Copy the following data exactly and drop the pictures.

___ EXERCISE INPUTS ___

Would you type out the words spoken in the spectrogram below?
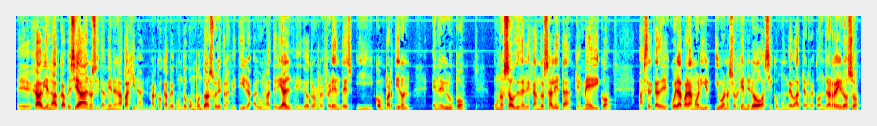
eh, Javi en la app Capesianos y también en la página marcoscape.com.ar suele transmitir algún material de, de, otros referentes y compartieron en el grupo unos audios de Alejandro Saleta, que es médico, acerca de la escuela para morir, y bueno, eso generó así como un debate recontra regroso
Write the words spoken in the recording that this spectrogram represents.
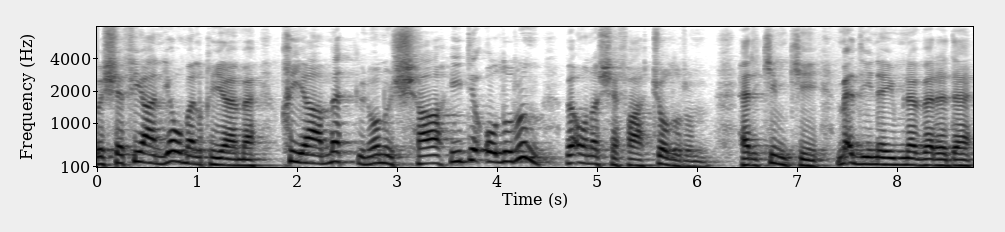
ve şefian yevmel kıyame. Kıyamet günü onun şahidi olurum ve ona şefaatçi olurum. Her kim ki Medine-i Münevvere'de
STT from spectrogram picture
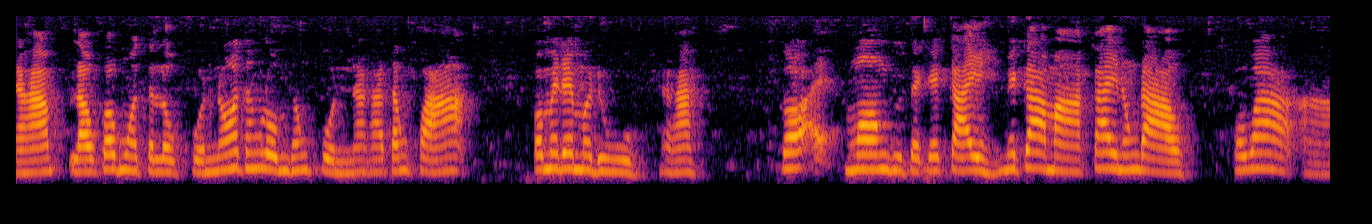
นะครับ เราก็มัวแต่หลบฝนเนาะทั้งลมทั้งฝนนะคะ ทั้งฟ้าก็ไม่ได้มาดูนะคะ ก็มองอยู่แต่ไกลๆไม่กล้ามาใกล้น้องดาว เพราะว่าอ่า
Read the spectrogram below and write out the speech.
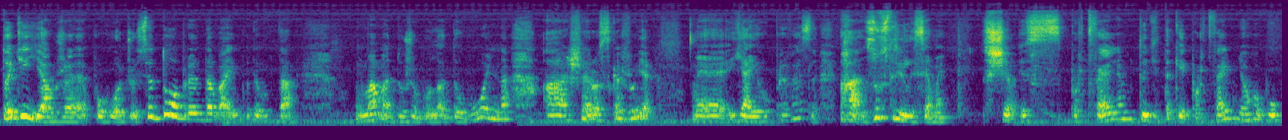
тоді я вже погоджуюся. Добре, давай будемо так. Мама дуже була довольна. А ще розкажу, як е, я його привезла. Ага, зустрілися ми ще з портфелем. Тоді такий портфель в нього був.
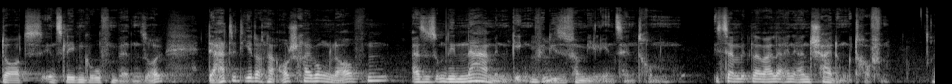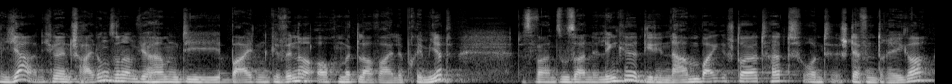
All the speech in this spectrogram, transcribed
dort ins Leben gerufen werden soll. Da hattet ihr doch eine Ausschreibung laufen, als es um den Namen ging mhm. für dieses Familienzentrum. Ist da mittlerweile eine Entscheidung getroffen? Ja, nicht nur eine Entscheidung, sondern wir haben die beiden Gewinner auch mittlerweile prämiert. Das waren Susanne Linke, die den Namen beigesteuert hat, und Steffen Dräger.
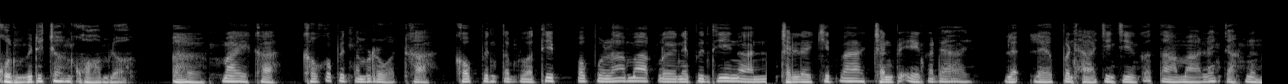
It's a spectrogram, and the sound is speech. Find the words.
คุณไม่ได้แจ้งความเหรอ เออ ไม่ค่ะ เขาก็เป็นตำรวจค่ะ เขาเป็นตำรวจที่ป๊อปปูล่ามากเลยในพื้นที่นั้น ฉันเลยคิดว่าฉันไปเองก็ได้ และแล้วปัญหาจริงๆก็ตามมาหลังจากหนึ่ง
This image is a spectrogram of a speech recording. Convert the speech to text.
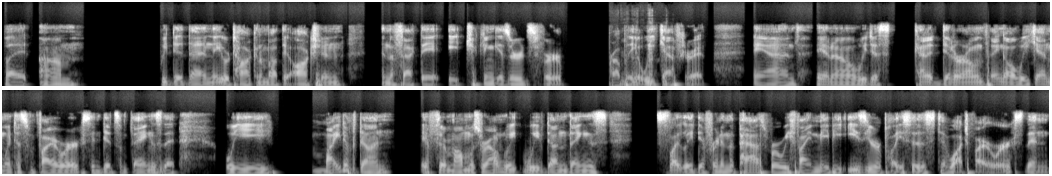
but um, we did that, and they were talking about the auction and the fact they ate chicken gizzards for probably a week after it, and you know, we just kind of did our own thing all weekend. Went to some fireworks and did some things that we might have done if their mom was around. We we've done things slightly different in the past where we find maybe easier places to watch fireworks than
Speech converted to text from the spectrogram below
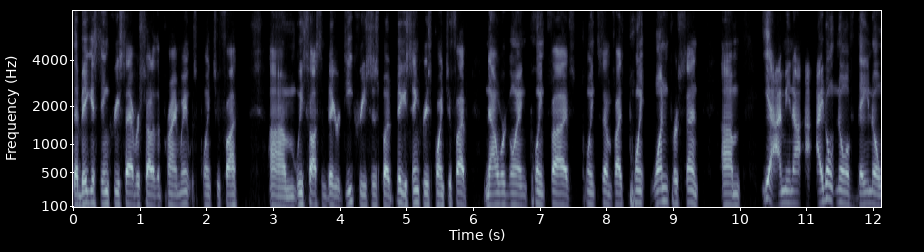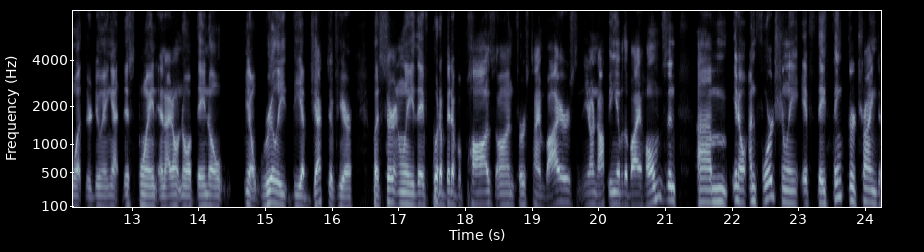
the biggest increase I ever saw of the prime rate was 0.25. Um, we saw some bigger decreases, but biggest increase 0.25. Now we're going 0.5, 0.75, 0.1%. Um, yeah, I mean, I, I don't know if they know what they're doing at this point, and I don't know if they know, you know, really the objective here. But certainly, they've put a bit of a pause on first-time buyers, you know, not being able to buy homes, and um, you know, unfortunately, if they think they're trying to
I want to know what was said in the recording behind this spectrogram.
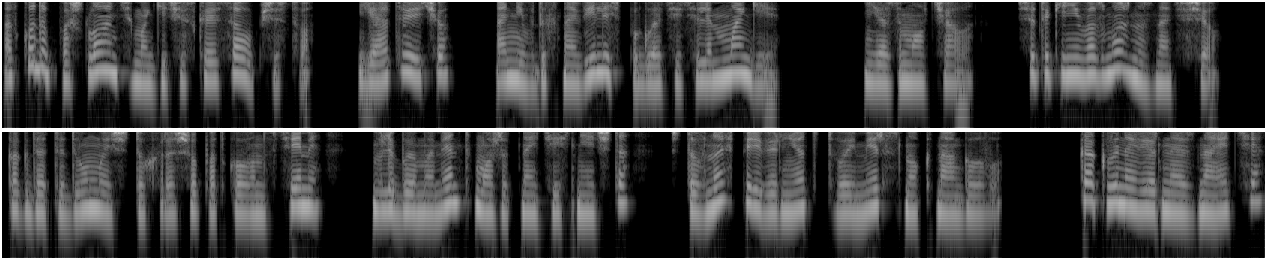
откуда пошло антимагическое сообщество? Я отвечу. Они вдохновились поглотителем магии. Я замолчала. все таки невозможно знать все. Когда ты думаешь, что хорошо подкован в теме, в любой момент может найтись нечто, что вновь перевернет твой мир с ног на голову. Как вы, наверное, знаете,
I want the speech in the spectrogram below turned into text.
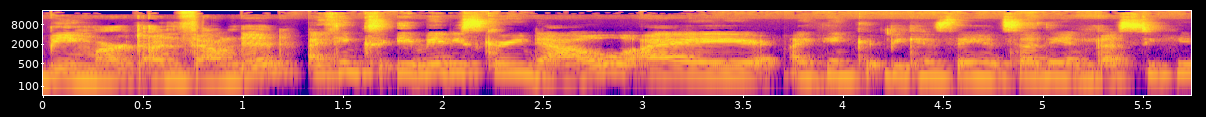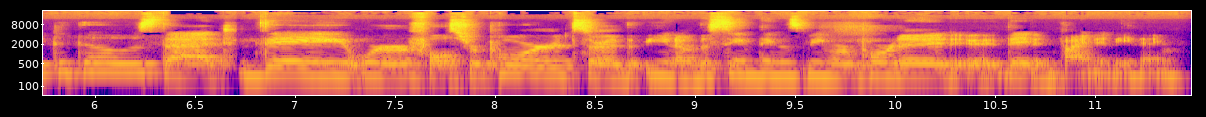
being marked unfounded. I think it may be screened out. I I think because they had said they investigated those that they were false reports or you know the same thing was being reported. They didn't find anything.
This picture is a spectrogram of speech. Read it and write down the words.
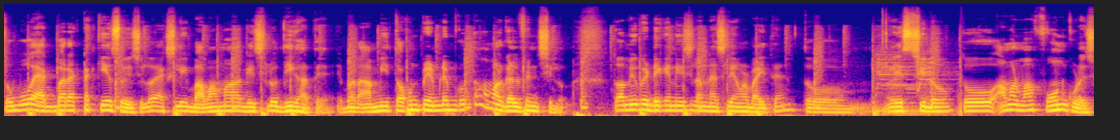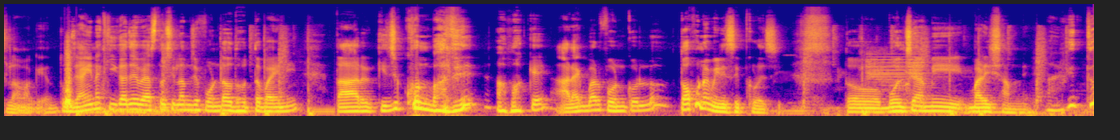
তবুও একবার একটা কেস হয়েছিল। অ্যাকচুয়ালি বাবা মা গেছিল দীঘাতে। এবার আমি তখন প্রেম প্রেম করতাম, আমার গার্লফ্রেন্ড ছিল। তো আমি ওকে ডেকে নিয়েছিলাম ন্যাচুরালি আমার বাড়িতে। তো এসছিল। তো আমার মা ফোন করেছিল আমাকে। তো জানি না কী কাজে ব্যস্ত ছিলাম যে ফোনটাও ধরতে পারিনি। তার কিছুক্ষণ বাদে আমাকে আরেকবার ফোন করল। তখন আমি রিসিভ করেছি। তো বলছে আমি বাড়ির সামনে। কিন্তু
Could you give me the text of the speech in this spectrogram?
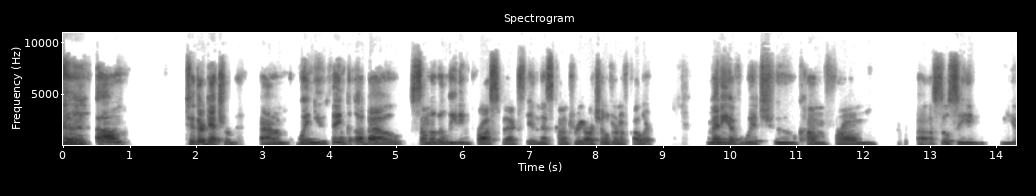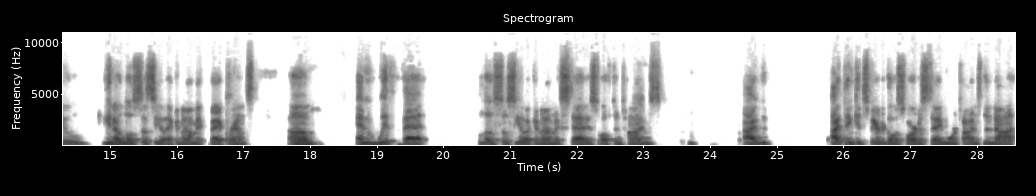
um, to their detriment. Um, when you think about some of the leading prospects in this country are children of color, many of which who come from uh, socio, you know, low socioeconomic backgrounds. Um, and with that low socioeconomic status, oftentimes I would, I think it's fair to go as far to say more times than not,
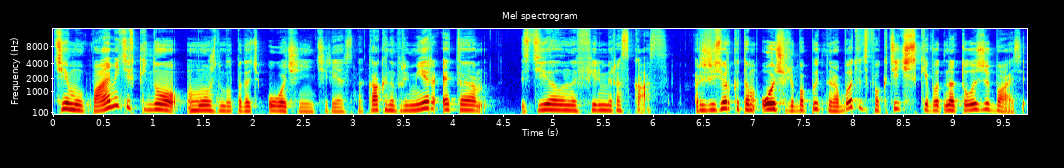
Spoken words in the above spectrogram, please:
тему памяти в кино можно было подать очень интересно. Как, например, это сделано в фильме «Рассказ» режиссерка там очень любопытно работает фактически вот на той же базе.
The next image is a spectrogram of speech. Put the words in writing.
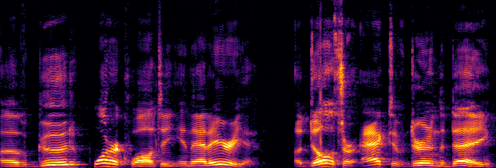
of good water quality in that area. Adults are active during the day,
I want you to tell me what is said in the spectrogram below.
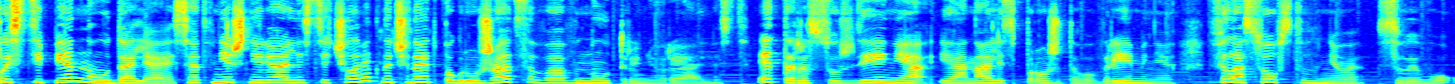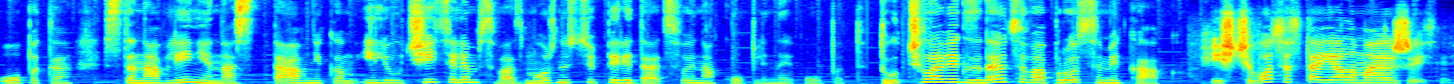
Постепенно удаляясь от внешней реальности, человек начинает погружаться во внутреннюю реальность. Это рассуждение и анализ прожитого времени, философствование своего опыта, становление наставником или учителем с возможностью передать свой накопленный опыт. Тут человек задается вопросами как из чего состояла моя жизнь?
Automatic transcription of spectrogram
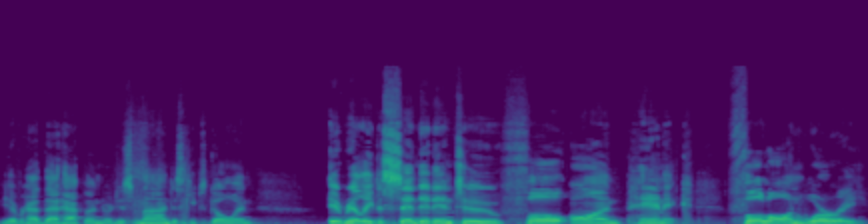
You ever had that happen, or just mind just keeps going? It really descended into full on panic, full on worry,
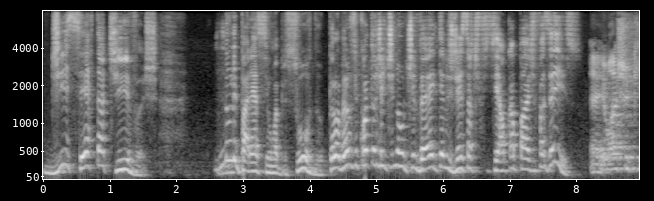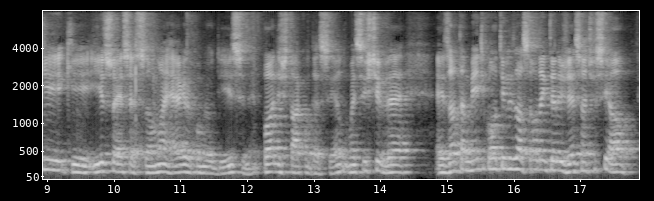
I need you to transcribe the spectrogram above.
dissertativas. Não lhe parece um absurdo? Pelo menos enquanto a gente não tiver inteligência artificial capaz de fazer isso. É, eu acho que, que isso é exceção, não é regra, como eu disse. Né? Pode estar acontecendo, mas se estiver é exatamente com a utilização da inteligência artificial.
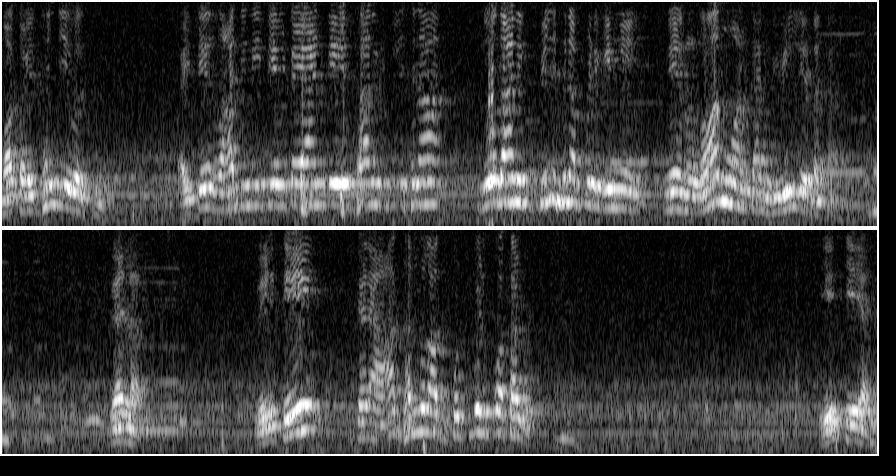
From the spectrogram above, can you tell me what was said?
మాతో యుద్ధం చేయవలసింది. అయితే రాజనీతి ఏమిటయా అంటే యుద్ధానికి పిలిచినా యోగానికి పిలిచినప్పటికీ నేను రాను అంటానికి వీల్లేదట. వెళ్ళాలి వెళితే ఇక్కడ ధర్మరాజు పొట్టు వెళ్ళిపోతాడు. ఏం చేయాలి?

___

EXPECTED ANSWER:
Would you type out the words spoken in the spectrogram below?
eh, Javi en la app Capesianos y también en la página marcoscape.com.ar suele transmitir algún material de, de, otros referentes y compartieron en el grupo unos audios de Alejandro Saleta, que es médico, acerca de la escuela para morir, y bueno, eso generó así como un debate recontra regroso
Write the words spoken in the recording that this spectrogram represents.
ve şefian yevmel kıyame. Kıyamet günü onun şahidi olurum ve ona şefaatçi olurum. Her kim ki Medine-i Münevvere'de
STT from spectrogram picture
นะครับ เราก็มัวแต่หลบฝนเนาะทั้งลมทั้งฝนนะคะ ทั้งฟ้าก็ไม่ได้มาดูนะคะ ก็มองอยู่แต่ไกลๆไม่กล้ามาใกล้น้องดาว เพราะว่าอ่า
Read the spectrogram below and write out the speech.
тоді я вже погоджуюся. Добре, давай будемо так. Мама дуже була довольна. А ще розкажу, як е, я його привезла. Ага, зустрілися ми ще з портфелем. Тоді такий портфель в нього був.
All the speech in this spectrogram, transcribed
dort ins Leben gerufen werden soll. Da hattet ihr doch eine Ausschreibung laufen, als es um den Namen ging mhm. für dieses Familienzentrum. Ist da mittlerweile eine Entscheidung getroffen? Ja, nicht nur eine Entscheidung, sondern wir haben die beiden Gewinner auch mittlerweile prämiert. Das waren Susanne Linke, die den Namen beigesteuert hat, und Steffen Dräger.
It's a spectrogram, and the sound is speech. Find the words.
คุณไม่ได้แจ้งความเหรอ เออ ไม่ค่ะ เขาก็เป็นตำรวจค่ะ เขาเป็นตำรวจที่ป๊อปปูล่ามากเลยในพื้นที่นั้น ฉันเลยคิดว่าฉันไปเองก็ได้ และแล้วปัญหาจริงๆก็ตามมาหลังจากหนึ่ง
This image is a spectrogram of a speech recording. Convert the speech to text.
but um, we did that, and they were talking about the auction and the fact they ate chicken gizzards for probably a week after it, and you know, we just kind of did our own thing all weekend. Went to some fireworks and did some things that we might have done if their mom was around. We we've done things slightly different in the past where we find maybe easier places to watch fireworks than
Speech converted to text from the spectrogram below
the biggest increase I ever saw of the prime rate was 0.25. Um, we saw some bigger decreases, but biggest increase 0.25. Now we're going 0.5, 0.75, 0.1%. Um, yeah, I mean, I, I don't know if they know what they're doing at this point, and I don't know if they know, you know, really the objective here. But certainly, they've put a bit of a pause on first-time buyers, you know, not being able to buy homes, and um, you know, unfortunately, if they think they're trying to
I want to know what was said in the recording behind this spectrogram.
откуда пошло антимагическое сообщество? Я отвечу. Они вдохновились поглотителем магии. Я замолчала. все таки невозможно знать все. Когда ты думаешь, что хорошо подкован в теме, в любой момент может найтись нечто, что вновь перевернет твой мир с ног на голову. Как вы, наверное, знаете,
I want the speech in the spectrogram below turned into text.
being marked unfounded. I think it may be screened out. I I think because they had said they investigated those that they were false reports or you know the same thing was being reported. They didn't find anything.
This picture is a spectrogram of speech. Read it and write down the words.
তবুও একবার একটা কেস হয়েছিল। অ্যাকচুয়ালি বাবা মা গেছিল দীঘাতে। এবার আমি তখন প্রেম প্রেম করতাম, আমার গার্লফ্রেন্ড ছিল। তো আমি ওকে ডেকে নিয়েছিলাম ন্যাচুরালি আমার বাড়িতে। তো এসছিল। তো আমার মা ফোন করেছিল আমাকে। তো জানি না কী কাজে ব্যস্ত ছিলাম যে ফোনটাও ধরতে পারিনি। তার কিছুক্ষণ বাদে আমাকে আরেকবার ফোন করল। তখন আমি রিসিভ করেছি। তো বলছে আমি বাড়ির সামনে। কিন্তু
Could you give me the text of the speech in this spectrogram?
um, to their detriment. Um, when you think about some of the leading prospects in this country are children of color, many of which who come from uh, socio, you know, low socioeconomic backgrounds. Um, and with that low socioeconomic status, oftentimes I would, I think it's fair to go as far to say more times than not,
Spoken words in the above spectrogram, please:
тему памяти в кино можно было подать очень интересно. Как, например, это сделано в фильме «Рассказ» режиссерка там очень любопытно работает фактически вот на той же базе.
The next image is a spectrogram of speech. Put the words in writing.
of good water quality in that area. Adults are active during the day,
I want you to tell me what is said in the spectrogram below.
Постепенно удаляясь от внешней реальности, человек начинает погружаться во внутреннюю реальность. Это рассуждение и анализ прожитого времени, философствование своего опыта, становление наставником или учителем с возможностью передать свой накопленный опыт. Тут человек задается вопросами как из чего состояла моя жизнь?
Automatic transcription of spectrogram
You ever had that happen, or just mind just keeps going? It really descended into full on panic, full on worry,
I need you to transcribe the spectrogram above.
dissertativas. Não lhe parece um absurdo? Pelo menos enquanto a gente não tiver inteligência artificial capaz de fazer isso. É, eu acho que, que isso é exceção, não é regra, como eu disse. Né? Pode estar acontecendo, mas se estiver é exatamente com a utilização da inteligência artificial.
From the spectrogram above, can you tell me what was said?
మాతో యుద్ధం చేయవలసింది. అయితే రాజనీతి ఏమిటయా అంటే యుద్ధానికి పిలిచినా యోగానికి పిలిచినప్పటికీ నేను రాను అంటానికి వీల్లేదట. వెళ్ళాలి వెళితే ఇక్కడ ధర్మరాజు పొట్టు వెళ్ళిపోతాడు. ఏం చేయాలి?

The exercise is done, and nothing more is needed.